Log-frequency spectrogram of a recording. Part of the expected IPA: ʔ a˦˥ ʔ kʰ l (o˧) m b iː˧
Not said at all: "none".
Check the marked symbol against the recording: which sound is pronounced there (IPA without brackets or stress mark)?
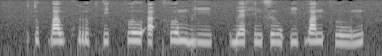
o˥˩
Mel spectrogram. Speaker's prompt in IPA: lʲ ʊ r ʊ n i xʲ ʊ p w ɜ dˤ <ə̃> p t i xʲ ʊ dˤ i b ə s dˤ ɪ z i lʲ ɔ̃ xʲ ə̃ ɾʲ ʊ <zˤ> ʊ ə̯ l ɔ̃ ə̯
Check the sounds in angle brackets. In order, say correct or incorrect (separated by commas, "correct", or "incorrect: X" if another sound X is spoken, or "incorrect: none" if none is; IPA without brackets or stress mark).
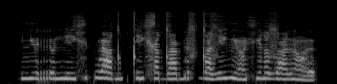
correct, correct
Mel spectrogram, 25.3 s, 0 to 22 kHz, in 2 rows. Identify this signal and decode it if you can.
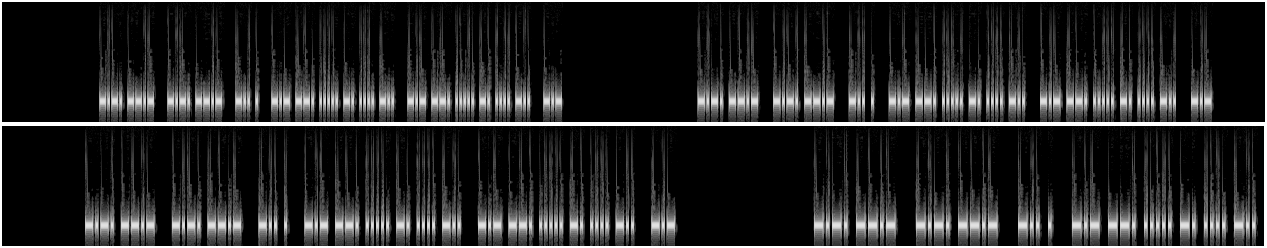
Morse code, heard as a keyed tone, about 52 wpm, 700 Hz. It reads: CQ CQ DE KG5NHD KG5NHD K CQ CQ DE KG5NHD KG5NHD K CQ CQ DE KG5NHD KG5NHD K CQ CQ DE KG5NHD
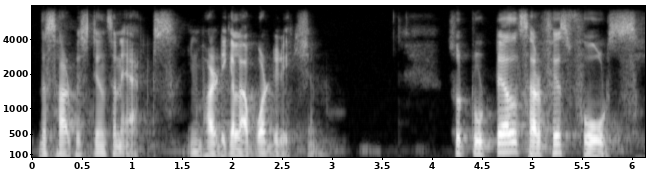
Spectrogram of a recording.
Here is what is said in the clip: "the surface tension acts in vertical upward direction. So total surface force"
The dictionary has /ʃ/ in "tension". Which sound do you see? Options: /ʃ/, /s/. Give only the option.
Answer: /s/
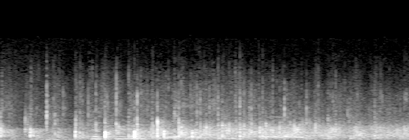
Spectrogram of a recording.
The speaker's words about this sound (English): I like how that applause went right into me coming up, and it got louder. I don't know how that happened.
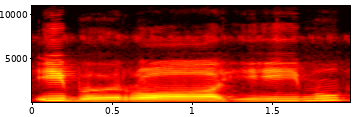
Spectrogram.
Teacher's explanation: حمزہ کی زیر کو با ساکن کے ساتھ ملاتے ہوئے با ساکن پہ قلقلہ کریں گے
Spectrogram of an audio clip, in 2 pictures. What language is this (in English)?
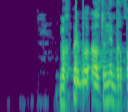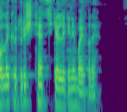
Uyghur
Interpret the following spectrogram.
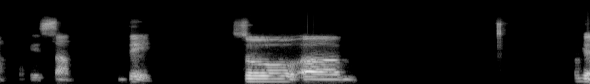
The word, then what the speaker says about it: ce: S. All of you pay attention to the pronunciation.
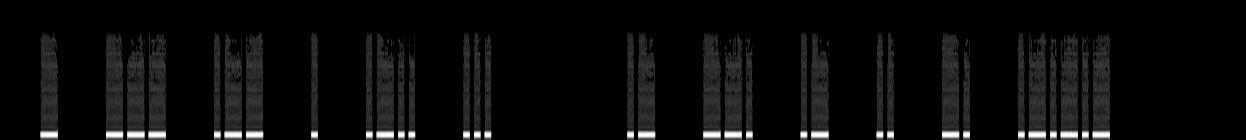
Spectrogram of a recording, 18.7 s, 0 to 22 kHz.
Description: Morse code, heard as a keyed tone, about 15 wpm, spaced as for 8 wpm, 1000 Hz. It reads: TOWELS AGAIN.
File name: qotdfiles / 8wpm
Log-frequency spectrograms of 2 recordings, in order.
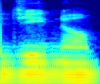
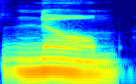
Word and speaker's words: GNOME: chat and also have it I always say gome sorry um I'll post the link here into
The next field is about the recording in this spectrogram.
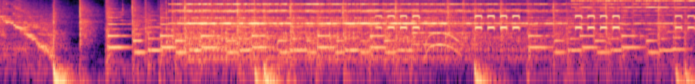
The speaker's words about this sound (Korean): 매일 아침을 깨우는 지독한 알람 대신에 …가 조종을 올려드립니다.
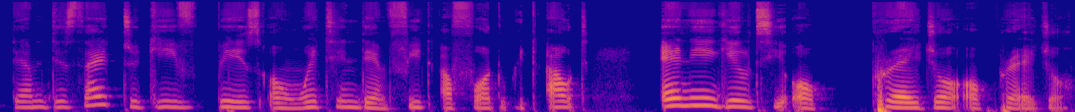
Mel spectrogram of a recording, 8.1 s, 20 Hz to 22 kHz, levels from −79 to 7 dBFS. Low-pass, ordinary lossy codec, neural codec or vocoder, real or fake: none; none; none; real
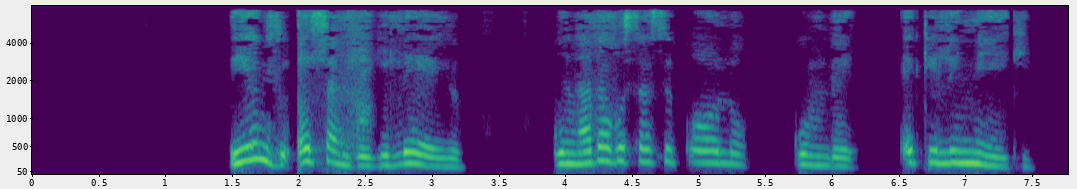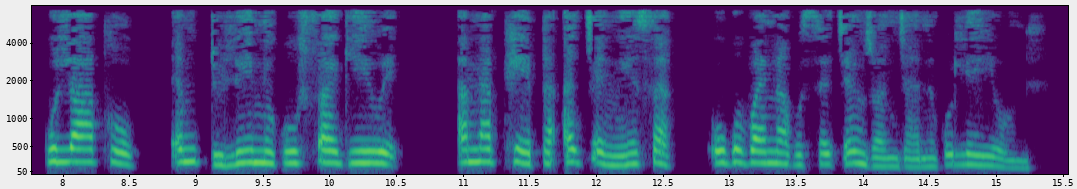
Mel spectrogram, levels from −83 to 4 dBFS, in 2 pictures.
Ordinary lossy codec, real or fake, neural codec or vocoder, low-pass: MP3, 32 kbps; fake; codec, 44.1 kHz, 2.6 kbps, DAC; 7.2 kHz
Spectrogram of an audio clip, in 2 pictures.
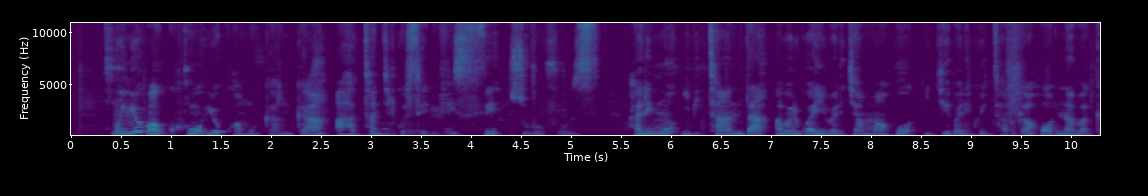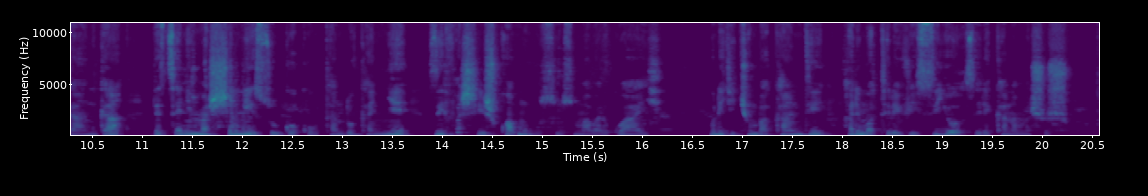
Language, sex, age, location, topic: Kinyarwanda, female, 18-24, Huye, health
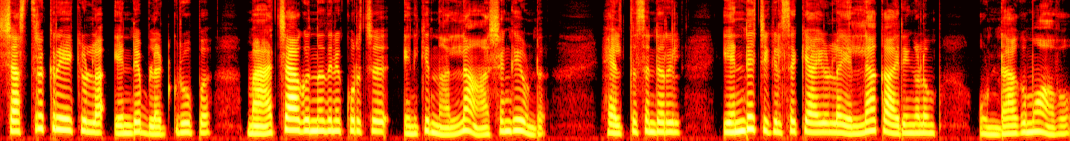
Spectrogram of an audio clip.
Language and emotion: Malayalam, fearful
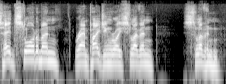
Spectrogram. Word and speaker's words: Slaven: Slaven, new pronunciation. Make note of that.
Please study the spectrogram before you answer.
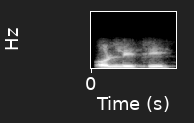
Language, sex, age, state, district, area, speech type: Hindi, male, 30-45, Rajasthan, Jaipur, urban, conversation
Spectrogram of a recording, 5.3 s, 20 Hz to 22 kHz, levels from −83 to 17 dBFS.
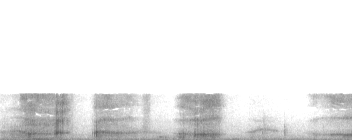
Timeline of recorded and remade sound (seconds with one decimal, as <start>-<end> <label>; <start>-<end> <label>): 0.0-5.3 recorded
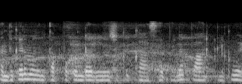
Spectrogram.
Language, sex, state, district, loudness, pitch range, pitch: Telugu, female, Telangana, Nalgonda, -17 LUFS, 195-210 Hz, 200 Hz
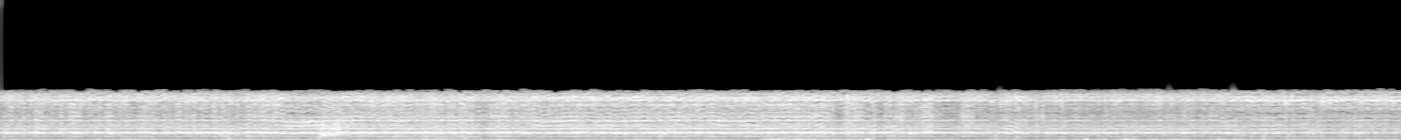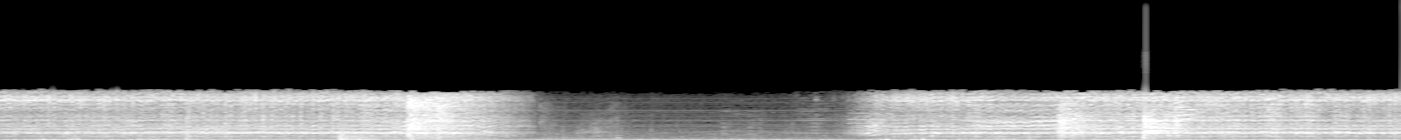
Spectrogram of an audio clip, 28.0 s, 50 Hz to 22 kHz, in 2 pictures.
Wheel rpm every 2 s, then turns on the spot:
170, 160, 170, 160, 170, 170, 170, 170, 170, 60, 0, 100, 160, 170.
none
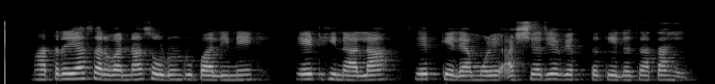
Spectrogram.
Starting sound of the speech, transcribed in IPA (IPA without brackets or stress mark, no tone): m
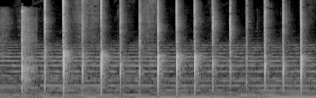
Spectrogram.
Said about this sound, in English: People people wanted us to clap at the end of every podcast.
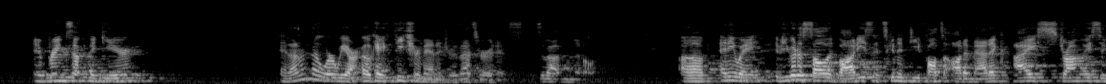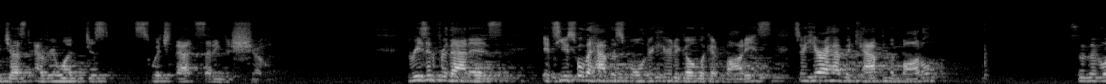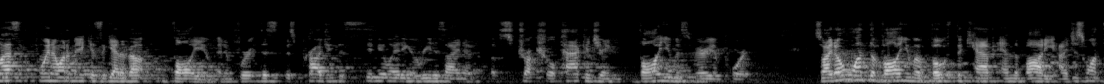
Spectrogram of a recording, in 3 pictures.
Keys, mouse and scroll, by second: 9.3 click, 13.0 click, 30.3 click.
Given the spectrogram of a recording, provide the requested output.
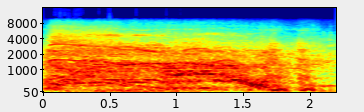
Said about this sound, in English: Oh my gosh. Oh no. That is just a roar. That does not even sound like it. That's not even from Monster Hunter. Iconic roar. I'm going to say, I'm locking in that is the Yen Katku itself.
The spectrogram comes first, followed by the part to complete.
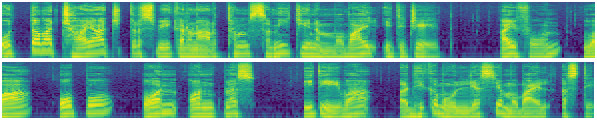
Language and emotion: Sanskrit, neutral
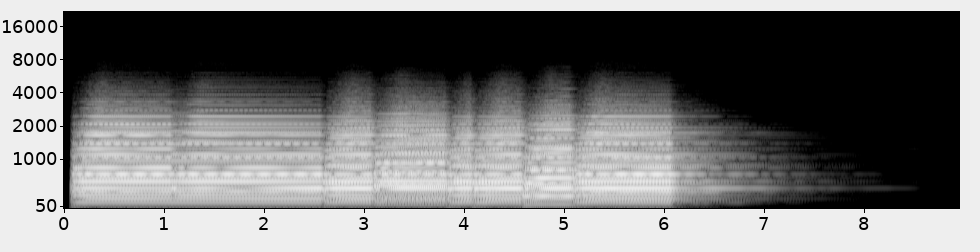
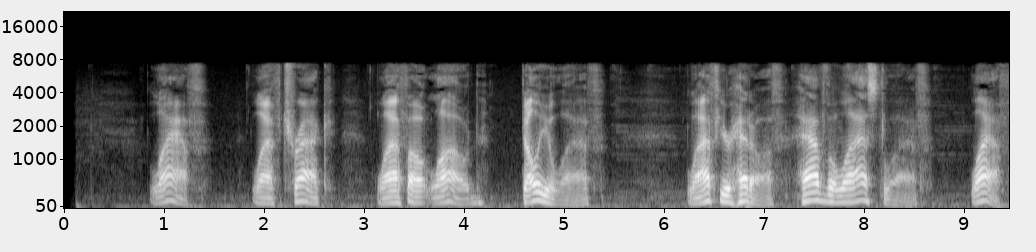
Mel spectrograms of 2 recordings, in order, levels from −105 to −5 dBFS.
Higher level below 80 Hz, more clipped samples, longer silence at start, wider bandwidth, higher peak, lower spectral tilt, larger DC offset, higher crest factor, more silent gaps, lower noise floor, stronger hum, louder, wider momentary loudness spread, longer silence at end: second, -64 dBFS vs -50 dBFS; neither; second, 0.05 s vs 0.9 s; second, 4.2 kHz vs 7.6 kHz; about the same, 0 dBFS vs -2 dBFS; about the same, -5 dB/octave vs -5.5 dB/octave; neither; about the same, 14 dB vs 18 dB; neither; first, -89 dBFS vs -61 dBFS; neither; first, -14 LUFS vs -17 LUFS; second, 3 LU vs 19 LU; first, 2.4 s vs 0.05 s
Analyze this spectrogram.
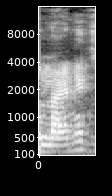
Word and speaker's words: Linux: नाम है black track लिनक्स। उसको लाइनेक्स भी प्रोनाउंसिएशन में बोला जाता है।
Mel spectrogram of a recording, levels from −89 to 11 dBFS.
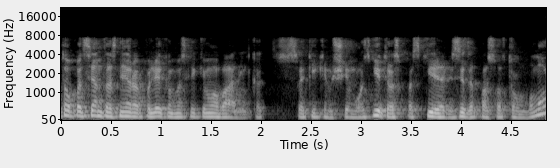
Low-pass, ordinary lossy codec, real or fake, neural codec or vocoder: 7.2 kHz; Opus, 64 kbps; fake; codec, 16 kHz, 8 kbps, FunCodec, trained on LibriTTS, 25 frames a second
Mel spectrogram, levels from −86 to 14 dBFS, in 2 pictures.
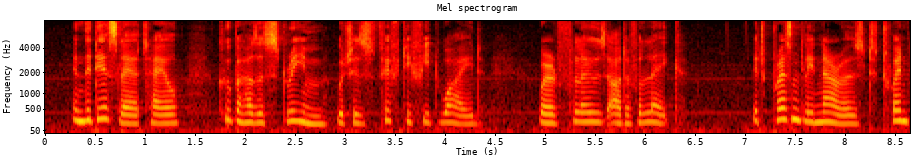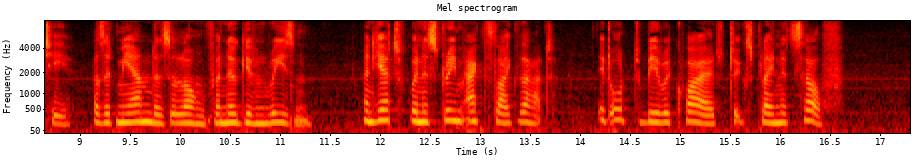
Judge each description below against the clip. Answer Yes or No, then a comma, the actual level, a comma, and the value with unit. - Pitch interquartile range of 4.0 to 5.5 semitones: No, average, 2.9 semitones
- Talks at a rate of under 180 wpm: Yes, average, 170 wpm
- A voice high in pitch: Yes, high, 200 Hz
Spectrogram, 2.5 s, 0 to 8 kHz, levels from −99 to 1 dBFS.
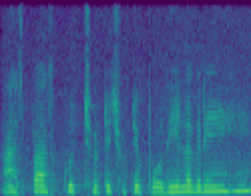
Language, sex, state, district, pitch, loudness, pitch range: Hindi, female, Bihar, Araria, 225 Hz, -31 LUFS, 220-230 Hz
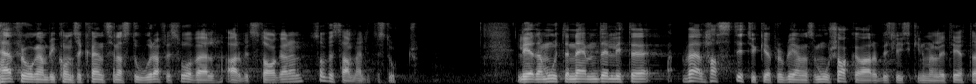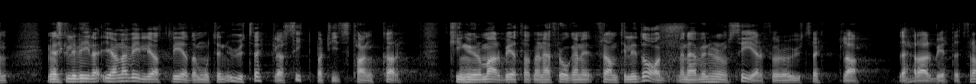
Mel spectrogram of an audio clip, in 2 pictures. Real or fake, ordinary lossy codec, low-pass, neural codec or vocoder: real; none; 7.2 kHz; none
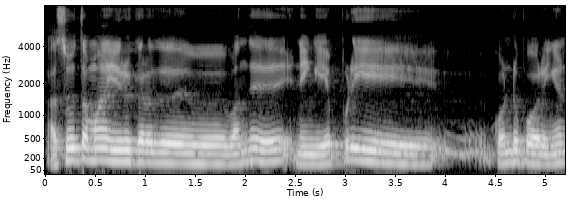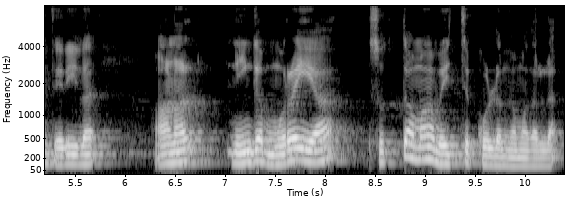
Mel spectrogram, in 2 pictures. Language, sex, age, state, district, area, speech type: Tamil, male, 30-45, Tamil Nadu, Salem, urban, spontaneous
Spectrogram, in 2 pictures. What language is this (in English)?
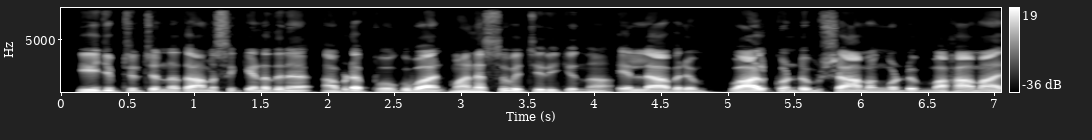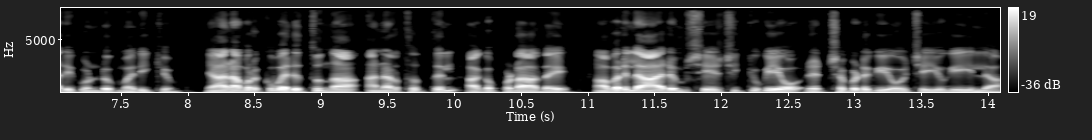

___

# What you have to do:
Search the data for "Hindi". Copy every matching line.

# Solution to this problem:
Language, sex, age, state, district, area, speech type: Hindi, male, 30-45, Rajasthan, Jaipur, urban, conversation
Language, sex, state, district, pitch, loudness, pitch range: Hindi, female, Bihar, Araria, 225 Hz, -31 LUFS, 220-230 Hz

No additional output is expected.